Thursday, April 7, 2011

Distance or Angle

Whenever I work with younger umpires, I always ask them this question, what's more important, angle or distance? Never fails, most of them automatically say distance. I then go into about a 10 minute discussion about why you couldn't be more wrong.

When umpiring, angle is the most important thing to making the correct calls. Distance is important also, but only to a point. I have had coaches that have complained that I was not right "on top" of the play. They want me to be about two feet away watching the tag at second. Well, if there is one thing I have learned from umpire school and all the games I have done, it's that being too close can hurt you. Let me give you a few examples.

Example #1:
Bases empty. Play at first. I watch the foot and listen for the catch but I tend to stay far enough back so I can use my peripheral vision to help me see when the ball gets there. If you are right on top of the play, you can't do that. Plus if you have a weird play where the throw pulls the runner off of the bag and you then have to look for a tag, well being too close makes it very hard to see that play.

Example # 2:
Runner on second steals third. You are in the C slot (to the right of the pitcher if you are behind him). If you care about distance you are going to run directly to third. This will put you in a position behind the runner. How can you possibly see the tag? If angle is what you are looking for, you are going to move to the 45 ft line of the third baseline and get the correct angle to see the tag.

Example # 3:
Runner on second, ground ball to second, who throws to first. You sprint over to first to get about 3 feet away to make the call. The runner going to third is really slow (I have seen this happen) and the first baseman fires a throw over the third. Assuming your plate umpire isn't helping you out, how are you going to make that call.

These are just three examples of how being right "on top" of a play can actually put you at a disadvantage.

One thing I truly believe. If you have the right angle and a decent set of eyes, distance should matter at all. Obviously, you want to move towards the play you are calling but if you don't have to get 3 feet away from the play either. Angle is one of the most essential components to being a good field umpire.

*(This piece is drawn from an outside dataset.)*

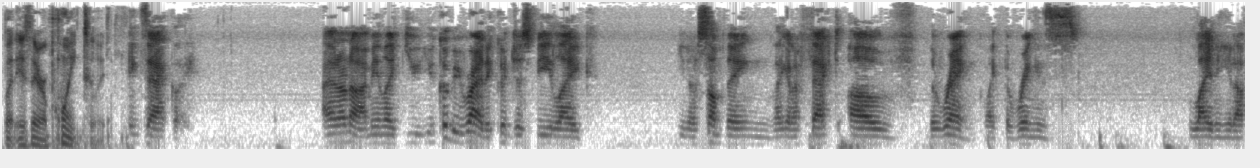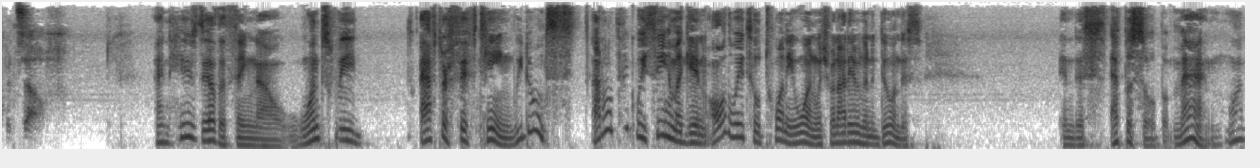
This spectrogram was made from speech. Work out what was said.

One very important thing to understand, most likely, in youth baseball you will never have more than two umpires on a game. Actually, all through high school you will most likely only have two umpires on game. In a two umpire crew, it is impossible to get in perfect position for every call...especially when the kids start throwing the ball all over the place. You need to remember that even though you might not be able to get the desired distance you are comfortable with, it is much easier to get into a position that gives you a decent angle on the call. And even if you get caught out of position, hustle. Do as much as you can to get into position and the coaches that know anything will give you the benefit of the doubt.

1 comment:

  1. You are 100% right. Angle is way more important. BUT, perception is a big part of the game. I umpire differently depending on the level. If I'm doing a varsity game, angle and getting the call right is most important. But if I'm doing a little league game with 11 year olds and coaches who don't fit the "if they know anything they will give you the benefit of the doubt" mold, I find that perception is more important. I find that if I maintain the proper angle but am far from the play I get questioned way more, than if I run to get close and have an absolutely awful angle and no way to know if I'm calling the play correctly or not. But they don't seem to say as much in those situations as they do when I know I made the right call from the right angle, but am "too far to see" in their mind.